  • Have been told that you have inhibitors to factor VIII (because ADVATE may not work for you).
What important information do I need to know about ADVATE?
  • You can have an allergic reaction to ADVATE. Call your HCP right away and stop treatment if you get a rash or hives, itching, tightness of the throat, chest pain or tightness, difficulty breathing, lightheadedness, dizziness, nausea or fainting.
  • Do not attempt to infuse yourself with ADVATE unless you have been taught by your HCP or hemophilia center.
What else should I know about ADVATE and Hemophilia A?
  • Your body may form inhibitors to factor VIII. An inhibitor is part of the body’s normal defense system. If you form inhibitors, it may stop ADVATE from working properly. Talk with your HCP to make sure you are carefully monitored with blood tests for the development of inhibitors to factor VIII.
What are possible side effects of ADVATE?
  • Side effects that have been reported with ADVATE include: cough, headache, joint swelling/aching, sore throat, fever, itching, unusual taste, dizziness, hematoma, abdominal pain, hot flashes, swelling of legs, diarrhea, chills, runny nose/congestion, nausea/vomiting, sweating, and rash. Tell your HCP about any side effects that bother you or do not go away or if your bleeding does not stop after taking ADVATE.

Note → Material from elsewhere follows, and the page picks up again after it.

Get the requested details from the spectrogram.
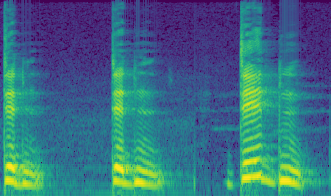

You are encouraged to report negative side effects of prescription drugs to the FDA. Visit www.fda.gov/medwatch, or call 1-800-FDA-1088.

For additional safety information, click here for ADVATE Prescribing Information and discuss with your HCP.